Wednesday, November 12, 2014
Which makes the voice in a novel like this a tough sell. For the most part, Graff does a nice job depicting Albie, a socially awkward, learning disabled 5th grader. There are times however, where Albie comes across as too socially ignorant (think Sheldon, from The Big Bang Theory) for the sake of the narrative, a plot point here and there or a funny line of text. There are times where Graff writes Albie very black and white, yet there are times where Albie is able to see the gray between. Sometimes these moments come when the reader would least expect it. Which again, is because Lisa Graff is an adult, writing as if she was a 5th grade boy with a learning disability. As genuine as some of his voice may be, (certainly the intent behind the voice), Lisa Graff is not a 5th grade boy.

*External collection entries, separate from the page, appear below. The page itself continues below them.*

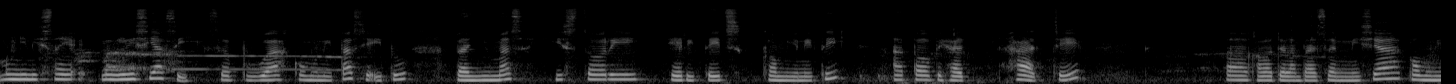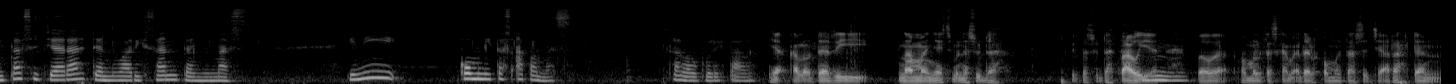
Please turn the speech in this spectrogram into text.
menginisiasi, sebuah komunitas yaitu Banyumas History Heritage Community atau BHC. Uh, kalau dalam bahasa Indonesia, Komunitas Sejarah dan Warisan Banyumas. Ini komunitas apa, Mas? Kalau boleh tahu. Ya, kalau dari namanya sebenarnya sudah kita sudah tahu ya hmm. bahwa komunitas kami adalah komunitas sejarah dan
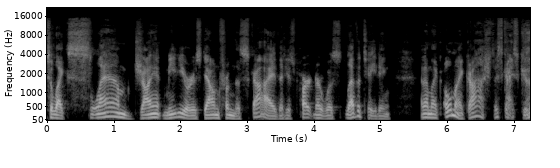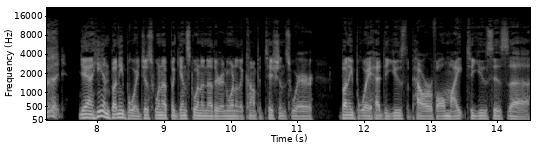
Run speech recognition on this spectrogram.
to like slam giant meteors down from the sky that his partner was levitating. And I'm like, oh my gosh, this guy's good. Yeah, he and Bunny Boy just went up against one another in one of the competitions where Bunny Boy had to use the power of All Might to use his uh,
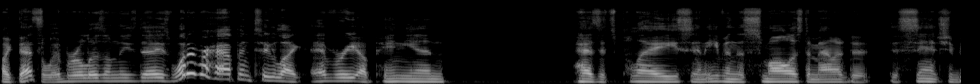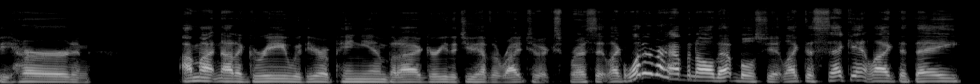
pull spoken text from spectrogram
Like that's liberalism these days. Whatever happened to like every opinion has its place and even the smallest amount of di- dissent should be heard and I might not agree with your opinion, but I agree that you have the right to express it. Like whatever happened to all that bullshit? Like the second like that they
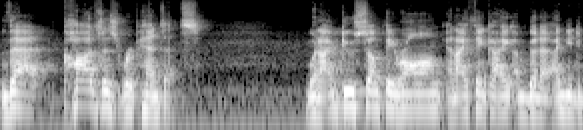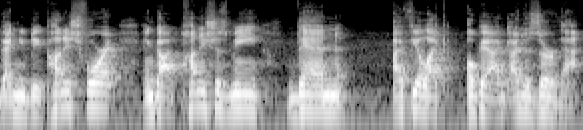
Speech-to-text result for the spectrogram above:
that causes repentance. When I do something wrong and I think I, am gonna, I need to be, I need to be punished for it, and God punishes me, then I feel like, okay, I, I deserve that.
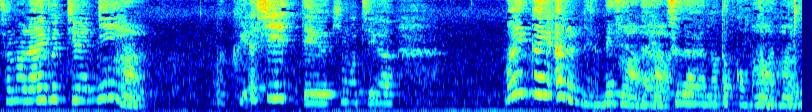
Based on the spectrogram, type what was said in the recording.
そのライブ中に、悔しいっていう気持ちが毎回あるんだよね絶対、はいはい。ツアーのどこ回っても、はいはい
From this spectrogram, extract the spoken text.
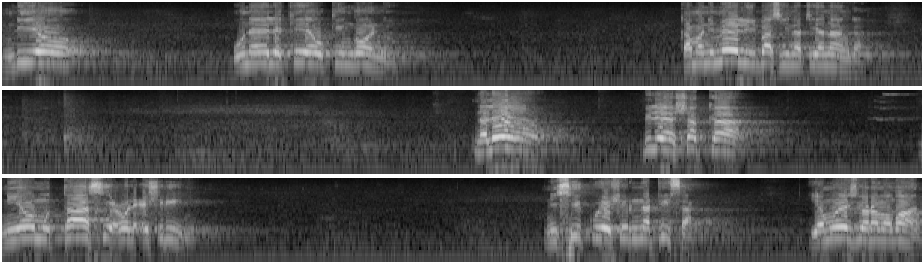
ndiyo unaelekea ukingoni. Kama ni meli basi inatia nanga na leo bila ya shaka ni yaumu tasiu al-20 ni siku ya 29 ya mwezi wa Ramadhan.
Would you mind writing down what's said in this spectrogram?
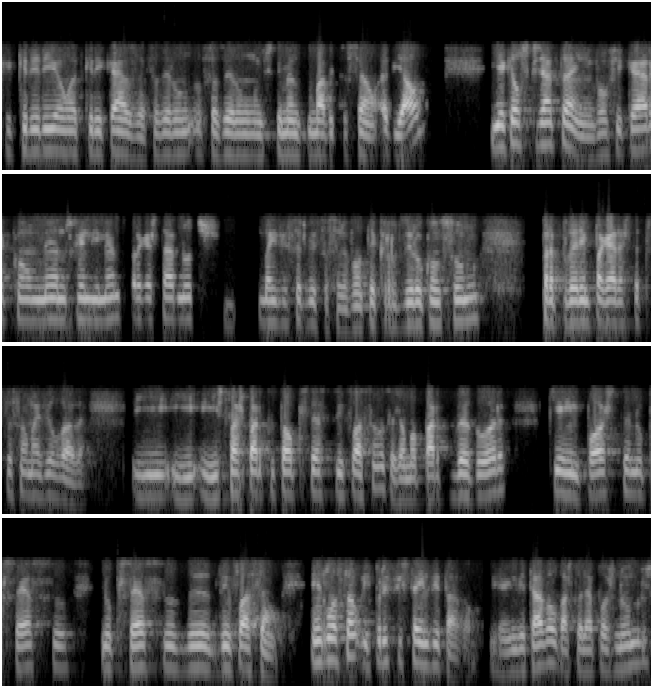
que quereriam adquirir casa, fazer um, fazer um investimento numa habitação adial, e aqueles que já têm vão ficar com menos rendimento para gastar noutros bens e serviços, ou seja, vão ter que reduzir o consumo para poderem pagar esta prestação mais elevada. E, e, e isto faz parte do tal processo de inflação, ou seja, é uma parte da dor que é imposta no processo, no processo de, de inflação. Em relação, e por isso isto é inevitável. É inevitável, basta olhar para os números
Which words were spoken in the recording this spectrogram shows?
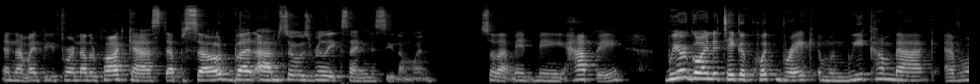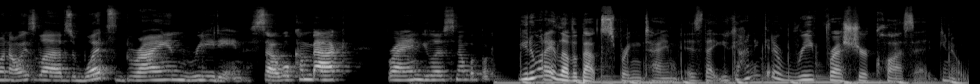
And that might be for another podcast episode. But um, so it was really exciting to see them win. So that made me happy. We are going to take a quick break. And when we come back, everyone always loves what's Bryan reading? So we'll come back. Bryan, you let us know what book. You know what I love about springtime is that you kind of get to refresh your closet. You know,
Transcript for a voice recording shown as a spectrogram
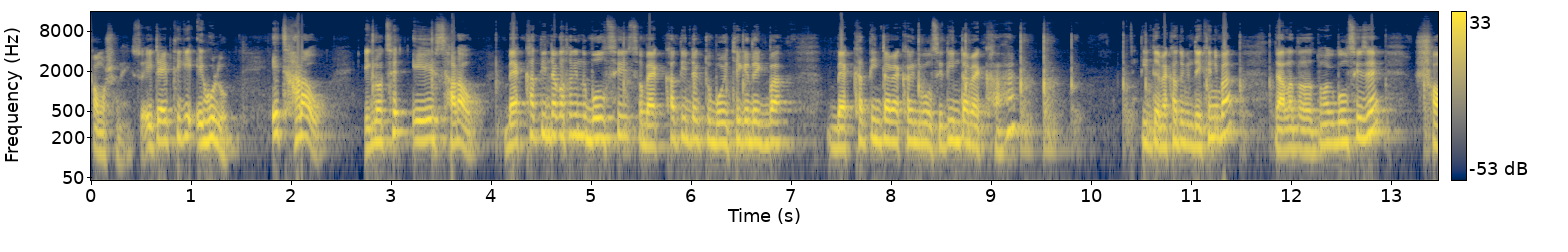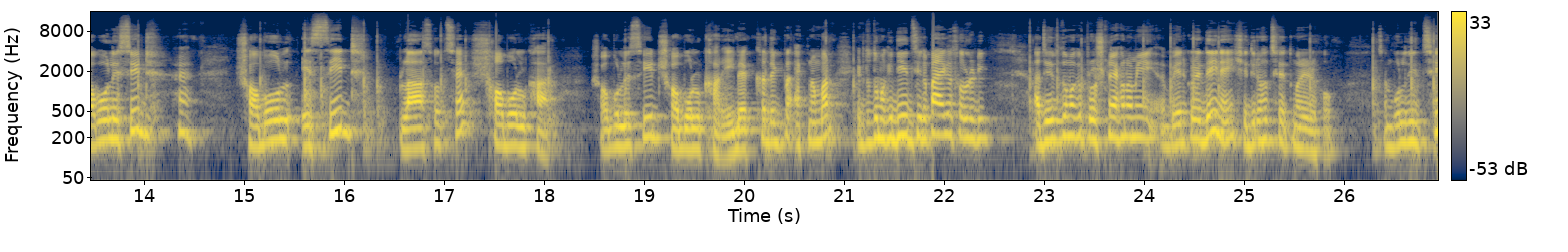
সমস্যা নেই। সো এই টাইপ থেকে এগুলো। এছাড়াও, এগুলো হচ্ছে এ ছাড়াও, ব্যাখ্যা তিনটা কথা কিন্তু বলছি। সো ব্যাখ্যা তিনটা একটু বই থেকে দেখবা। ব্যাখ্যা তিনটা ব্যাখ্যা কিন্তু বলছি তিনটা ব্যাখ্যা হ্যাঁ? তিনটা ব্যাখ্যা তুমি দেখে নিবা। যে আলাদা আলাদা তোমাকে বলছি যে সবল অ্যাসিড হ্যাঁ? সবল অ্যাসিড প্লাস হচ্ছে সবল ক্ষার। সবল অ্যাসিড সবল ক্ষার। এই ব্যাখ্যা দেখবা এক নম্বর এটা তোমাকে দিয়ে দিচ্ছি এটা পায়ে গেছে অলরেডি আর যেহেতু তোমাকে প্রশ্ন এখন আমি বের করে দেই নাই সেদিন হচ্ছে তোমার এরকম। আচ্ছা, আমি বলে দিচ্ছি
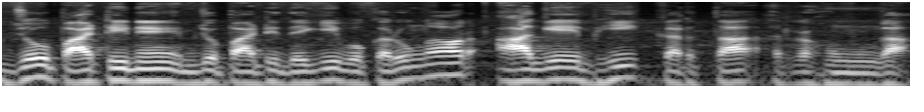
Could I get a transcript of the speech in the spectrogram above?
जो पार्टी ने जो पार्टी देगी वो करूँगा और आगे भी करता रहूँगा।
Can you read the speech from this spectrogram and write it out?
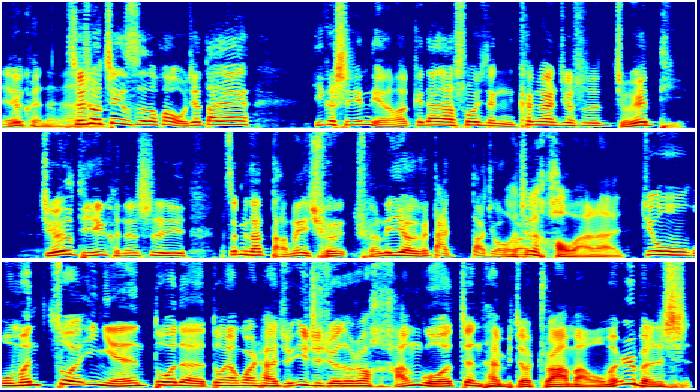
也 有可能所以说这次的话，我觉得大家一个时间点的话，跟大家说一下，你看看就是九月底，九月底可能是自民党党内权权力要有个大大交哦，换。这个好玩了。就我们做一年多的东亚观察局，一直觉得说韩国政坛比较 drama，我们日本是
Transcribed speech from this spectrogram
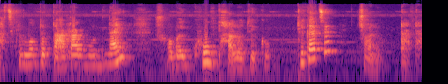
আজকের মতো টাটা গুড নাইট সবাই খুব ভালো থেকো, ঠিক আছে? চলো, টাটা।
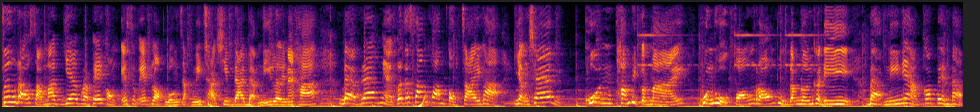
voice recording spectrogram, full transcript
ซึ่งเราสามารถแยกประเภทของ SMS หลอกลวงจากมิจฉาชีพได้แบบนี้เลยนะคะ แบบแรกเนี่ยก็จะสร้างความตกใจค่ะ อย่างเช่น คุณทำผิดกฎหมาย คุณถูกฟ้องร้องถูกดำเนินคดี แบบนี้เนี่ยก็เป็นแบบ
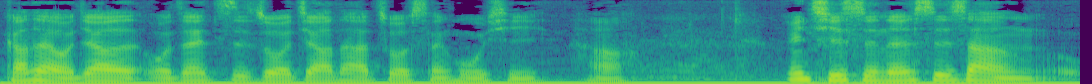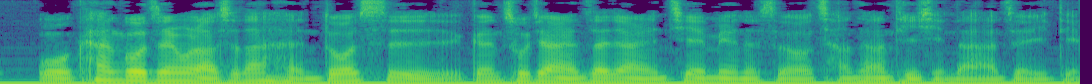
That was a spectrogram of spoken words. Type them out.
刚才我叫我在制作叫他做深呼吸好，因为其实呢，事实上我看过真如老师，他很多次跟出家人在家人见面的时候，常常提醒大家这一点。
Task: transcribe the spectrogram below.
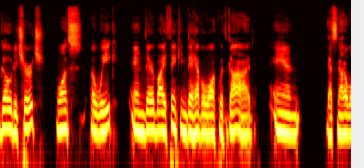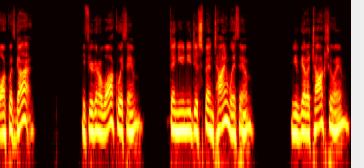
go to church once a week and thereby thinking they have a walk with God. And that's not a walk with God. If you're going to walk with Him, then you need to spend time with Him. You've got to talk to Him.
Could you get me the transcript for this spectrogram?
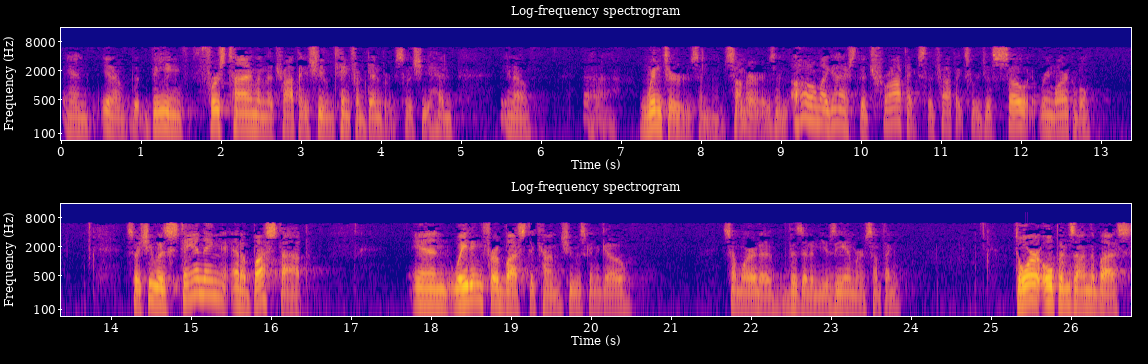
and, you know, being first time in the tropics, she came from Denver, so she had, you know, uh, winters and summers and, oh my gosh, the tropics, the tropics were just so remarkable. So she was standing at a bus stop and waiting for a bus to come. She was going to go somewhere to visit a museum or something. Door opens on the bus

But none of that makes ABSOLUTELY ALMOST a bad book. It's actually far from being bad. It's a quick read because Albie narrates in blunt, short sentences. Its themes of friendship, fitting in, struggling in school, bullying, and working parents are very relevant. This book's child audience would find a lot to relate to.
I thoroughly enjoyed the supporting characters in Albie's world. His mother and father try as best they can to be loving parents, but instead are as ignorant of Albie as Albie is of others. Darren, the bully, is as mean as they come (and SPOILER, don't expect him to necessarily get what's coming to him either; Bullies in the real world don't always get what's coming to them). The Oscar for Best Supporting Actress however must go to Albie's babysitter for the majority of the novel, Calista. I loved Calista as much as Albie loved Calista. And my heart broke for Albie following the "sad day" Calista allowed him to have.
In a way, I feel like ABSOLUTELY ALMOST is Newbery bait. This feels like the type of novel the Newbery committee would love. Interesting first person narrative. Emotional learning disability. Bullying. Realistic fiction... Thankfully, I think many kids would enjoy it too.